- [Entries shown]
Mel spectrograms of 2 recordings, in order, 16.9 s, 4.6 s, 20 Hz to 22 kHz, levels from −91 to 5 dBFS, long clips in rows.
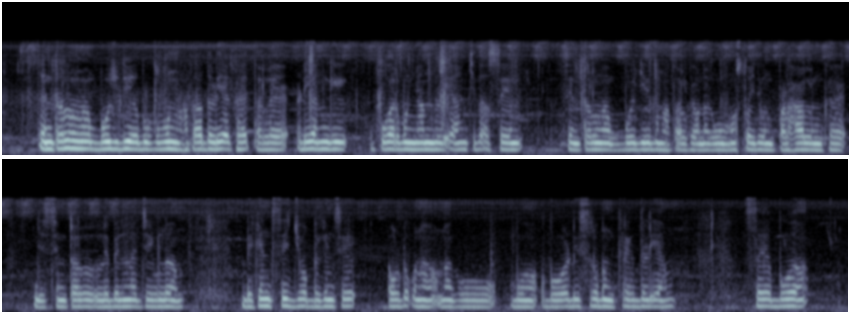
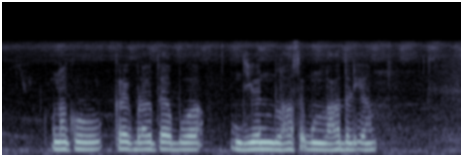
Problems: constant background noise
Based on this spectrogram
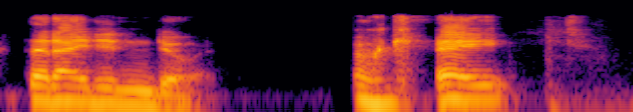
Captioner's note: laugh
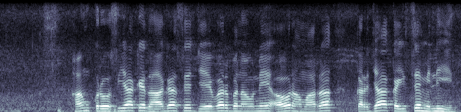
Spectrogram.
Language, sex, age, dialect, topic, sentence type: Bhojpuri, male, 18-24, Southern / Standard, banking, question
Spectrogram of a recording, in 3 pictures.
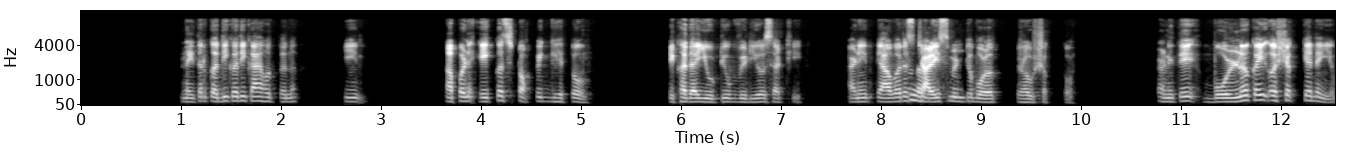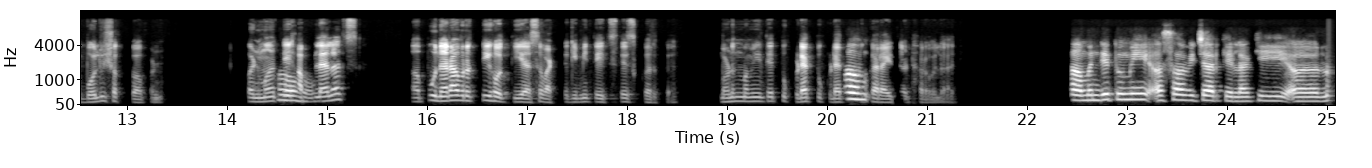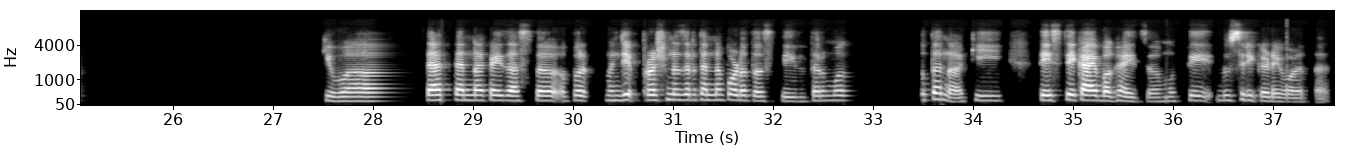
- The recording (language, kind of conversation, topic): Marathi, podcast, सर्जनशीलतेचा अडथळा आला की तुम्ही काय करता?
- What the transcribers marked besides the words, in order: static; in English: "टॉपिक"; other background noise; "बोलत" said as "बोळत"; distorted speech; mechanical hum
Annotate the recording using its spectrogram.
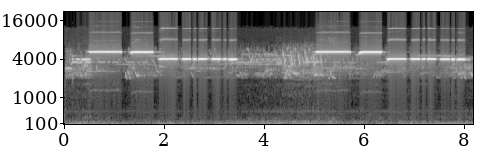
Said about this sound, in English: I note that among the declining bird songs, there is one that perseveres and strikes a careful note in my ear, a lovely note, and that is the song of the white-throated sparrow.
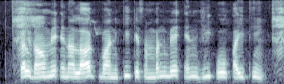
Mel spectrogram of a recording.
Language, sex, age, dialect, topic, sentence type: Hindi, male, 18-24, Awadhi Bundeli, agriculture, statement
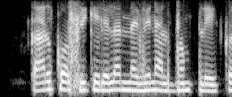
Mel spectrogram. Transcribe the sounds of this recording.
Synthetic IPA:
kalkɔfiːkelelanəʋiːnalbəmplekə

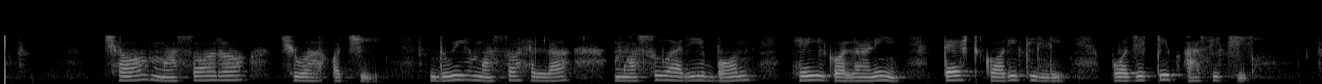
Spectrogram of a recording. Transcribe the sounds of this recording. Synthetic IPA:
t͡ʃʰɔmasɔɾɔt͡ʃʰuwaɔt͡ʃʰḭd̪ujmasɔhelamasuaɾibɔnhejɡɔlaɽ̃iʈesʈkɔɾit̪ʰilipɔd͡ʒiʈibasit͡ʃʰḭ

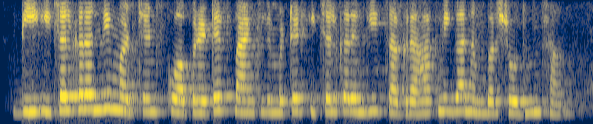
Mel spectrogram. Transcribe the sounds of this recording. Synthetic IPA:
d̪iːit͡ɕəlkəɾəɲd͡ʑiːməɾt͡ɕẽɳʈskoɔpoɾeʈiʋbæ̃ŋklimiʈeɽit͡ɕəlkəɾəɲd͡ʑit͡saɡɾaɦəkniɡanəmbəɾɕod̪ʱuːnsãŋɡ

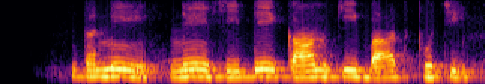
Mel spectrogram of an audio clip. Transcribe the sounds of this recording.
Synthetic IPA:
d̪ʱəniːneːsiːd̪ʱeːkaːmkiːbaːt̪puːt͡ʃiː

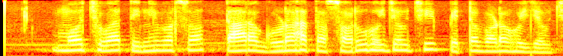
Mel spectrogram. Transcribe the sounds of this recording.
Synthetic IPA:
mot͡ʃʰuat̪inibɔɾsɔt̪aɾɔɡoɽɔɦat̪ɔsɔɾuɦojd͡ʒawt͡ʃʰipeʈɔbɔɽɔɦojd͡ʒawt͡ʃʰi̥

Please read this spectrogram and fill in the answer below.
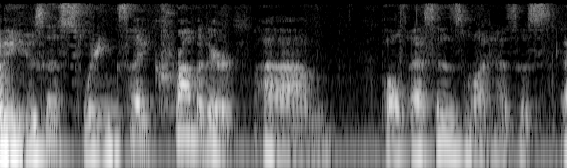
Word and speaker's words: psychrometer: But the sling psychrometer, spelled with a PSY, psychrometer, like psychology. So this is gonna be how you use a sling psychrometer to measure humidity.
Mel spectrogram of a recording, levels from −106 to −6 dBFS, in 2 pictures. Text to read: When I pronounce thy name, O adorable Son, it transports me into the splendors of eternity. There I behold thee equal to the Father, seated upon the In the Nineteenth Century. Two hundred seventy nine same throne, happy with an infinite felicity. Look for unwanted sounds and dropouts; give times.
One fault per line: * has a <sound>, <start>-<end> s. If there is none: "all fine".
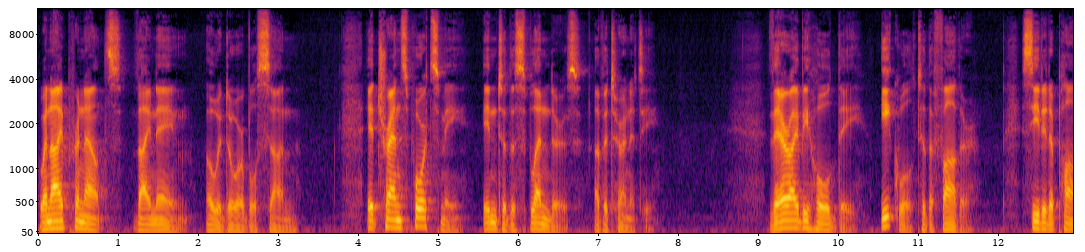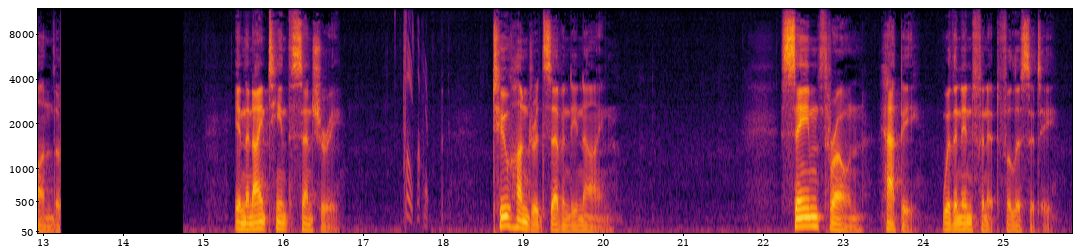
* has a chirp, 17.5-17.8 s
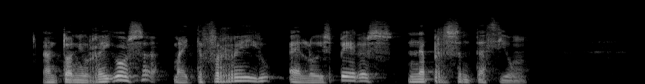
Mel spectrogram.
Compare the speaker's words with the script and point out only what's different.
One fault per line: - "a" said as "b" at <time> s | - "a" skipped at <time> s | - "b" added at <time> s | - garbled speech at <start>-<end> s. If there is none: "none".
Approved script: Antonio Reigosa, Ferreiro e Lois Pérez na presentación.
- "Maite" added at 1.8 s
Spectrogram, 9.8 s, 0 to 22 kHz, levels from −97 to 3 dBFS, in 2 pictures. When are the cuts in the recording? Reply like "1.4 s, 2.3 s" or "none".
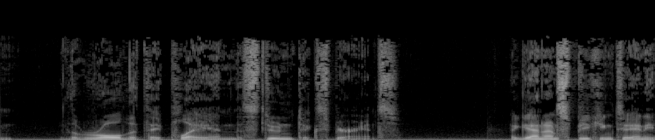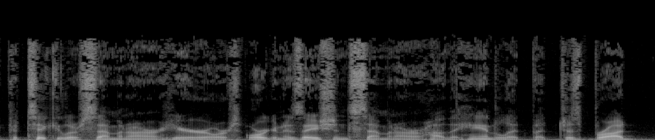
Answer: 4.2 s

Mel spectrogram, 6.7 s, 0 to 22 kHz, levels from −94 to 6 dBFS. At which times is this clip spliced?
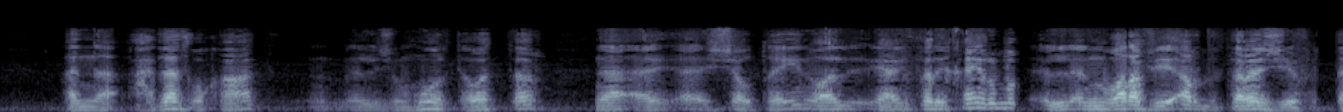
0.9 s, 3.0 s, 4.5 s, 5.1 s

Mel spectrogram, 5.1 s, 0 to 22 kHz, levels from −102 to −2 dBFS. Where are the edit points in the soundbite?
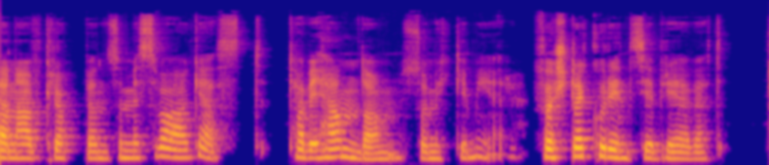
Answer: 1.8 s, 3.5 s

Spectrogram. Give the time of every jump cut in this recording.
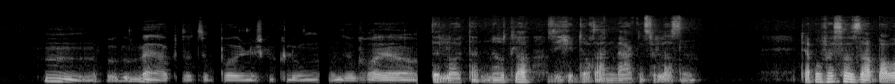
0.9 s, 1.8 s, 3.2 s, 3.6 s, 4.3 s, 5.5 s, 5.9 s

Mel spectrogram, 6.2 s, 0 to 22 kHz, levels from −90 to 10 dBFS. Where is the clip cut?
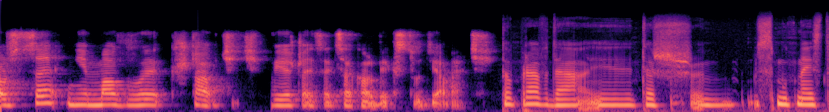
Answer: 2.0 s, 2.5 s

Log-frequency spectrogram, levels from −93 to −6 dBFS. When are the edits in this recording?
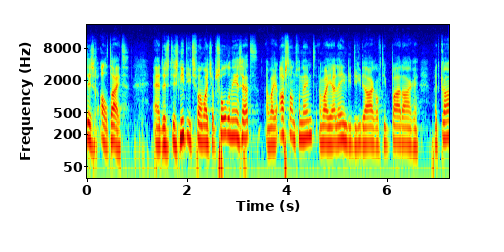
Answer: none

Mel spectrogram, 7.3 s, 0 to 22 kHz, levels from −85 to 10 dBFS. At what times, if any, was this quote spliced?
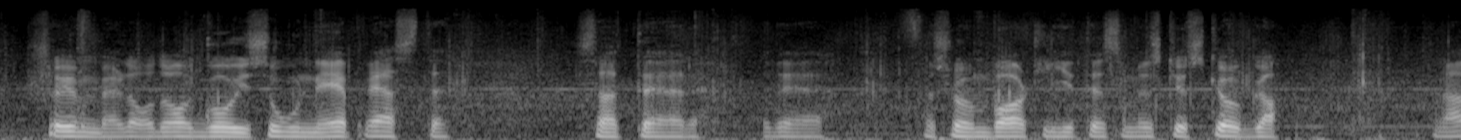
1.7 s, 3.8 s

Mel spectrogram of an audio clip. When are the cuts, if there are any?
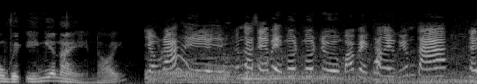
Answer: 1.3 s, 2.7 s, 3.0 s, 3.7 s

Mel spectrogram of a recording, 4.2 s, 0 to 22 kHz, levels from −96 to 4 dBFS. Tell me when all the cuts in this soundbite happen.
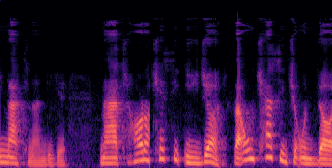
1.9 s, 2.8 s

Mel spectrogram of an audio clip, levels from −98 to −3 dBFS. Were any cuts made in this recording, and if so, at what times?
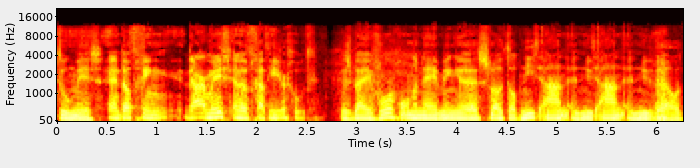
2.7 s, 5.4 s

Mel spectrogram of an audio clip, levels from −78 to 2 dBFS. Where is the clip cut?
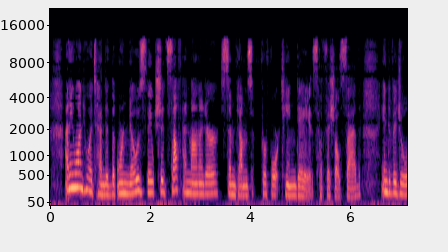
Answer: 1.3 s, 2.1 s, 2.6 s, 5.4 s

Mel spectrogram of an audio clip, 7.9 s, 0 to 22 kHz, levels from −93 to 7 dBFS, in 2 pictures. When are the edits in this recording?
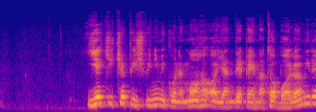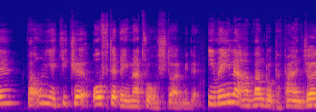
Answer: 4.2 s, 6.5 s

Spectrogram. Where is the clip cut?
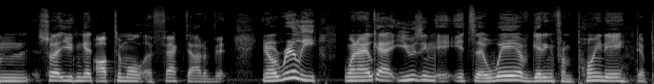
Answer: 0.9 s, 3.4 s, 3.7 s, 4.3 s

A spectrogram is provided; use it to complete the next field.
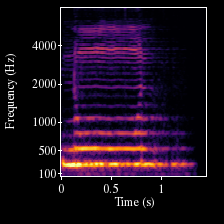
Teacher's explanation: जुबान की नोक ऊपर वाले सामने दोनों दांतों के मसूड़ों से लगे तो ये वर्ड अदा होगा, जैसे नून।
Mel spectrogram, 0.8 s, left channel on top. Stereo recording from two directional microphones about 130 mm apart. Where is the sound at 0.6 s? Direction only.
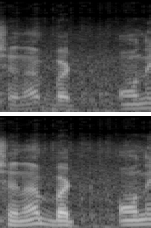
55° right (ahead or behind).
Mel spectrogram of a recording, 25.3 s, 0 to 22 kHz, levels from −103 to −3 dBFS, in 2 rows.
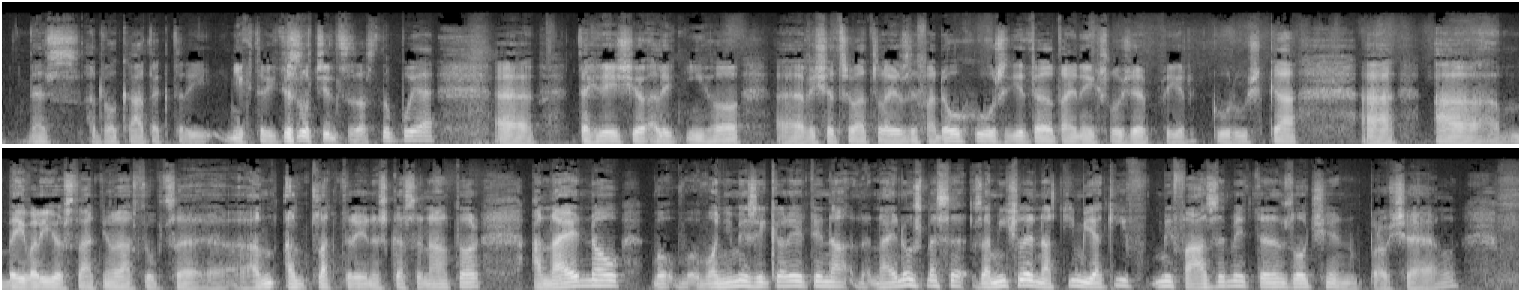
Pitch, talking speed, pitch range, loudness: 90 Hz, 110 wpm, 80-110 Hz, -22 LUFS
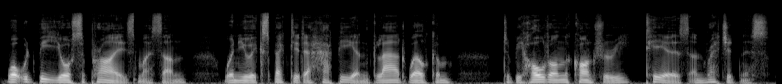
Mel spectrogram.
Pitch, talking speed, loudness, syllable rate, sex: 90 Hz, 175 wpm, -22 LUFS, 5.3 syllables/s, male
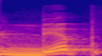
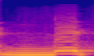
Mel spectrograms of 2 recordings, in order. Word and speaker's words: debt: उसको डेप्ट नहीं पढ़ते, हाँ बहुत बच्चे इसको डेप्ट पढ़ते हैं, DEBT, ये बी साइलेंट है, समझे, डेट है क्या, डेट।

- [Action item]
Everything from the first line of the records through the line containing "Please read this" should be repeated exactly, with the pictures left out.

- [Expected answer]
Mel spectrograms of 2 recordings, in order, 16.9 s, 4.6 s, 20 Hz to 22 kHz, levels from −91 to 5 dBFS, long clips in rows.
Problems: constant background noise
Based on this spectrogram
Captioner's note: laugh
Spectrogram.
Language, sex, age, dialect, topic, sentence type: Bhojpuri, male, 18-24, Southern / Standard, banking, question
Spectrogram of a recording, in 3 pictures.
- The recording (language, kind of conversation, topic): Marathi, podcast, सर्जनशीलतेचा अडथळा आला की तुम्ही काय करता?
- What the transcribers marked besides the words, in order: static; in English: "टॉपिक"; other background noise; "बोलत" said as "बोळत"; distorted speech; mechanical hum
Annotate the recording using its spectrogram.
Said about this sound, in English: I note that among the declining bird songs, there is one that perseveres and strikes a careful note in my ear, a lovely note, and that is the song of the white-throated sparrow.
Mel spectrogram of a recording.
Language, sex, age, dialect, topic, sentence type: Hindi, male, 18-24, Awadhi Bundeli, agriculture, statement
Mel spectrogram. Transcribe the sounds of this recording.
Synthetic IPA:
kalkɔfiːkelelanəʋiːnalbəmplekə

Spectrogram of a recording. Transcribe the sounds of this recording. Synthetic IPA:
t͡ʃʰɔmasɔɾɔt͡ʃʰuwaɔt͡ʃʰḭd̪ujmasɔhelamasuaɾibɔnhejɡɔlaɽ̃iʈesʈkɔɾit̪ʰilipɔd͡ʒiʈibasit͡ʃʰḭ

Mel spectrogram. Transcribe the sounds of this recording. Synthetic IPA:
d̪iːit͡ɕəlkəɾəɲd͡ʑiːməɾt͡ɕẽɳʈskoɔpoɾeʈiʋbæ̃ŋklimiʈeɽit͡ɕəlkəɾəɲd͡ʑit͡saɡɾaɦəkniɡanəmbəɾɕod̪ʱuːnsãŋɡ

Mel spectrogram of an audio clip. Transcribe the sounds of this recording.
Synthetic IPA:
d̪ʱəniːneːsiːd̪ʱeːkaːmkiːbaːt̪puːt͡ʃiː

Mel spectrogram. Transcribe the sounds of this recording.
Synthetic IPA:
mot͡ʃʰuat̪inibɔɾsɔt̪aɾɔɡoɽɔɦat̪ɔsɔɾuɦojd͡ʒawt͡ʃʰipeʈɔbɔɽɔɦojd͡ʒawt͡ʃʰi̥

Please read this spectrogram and fill in the answer below.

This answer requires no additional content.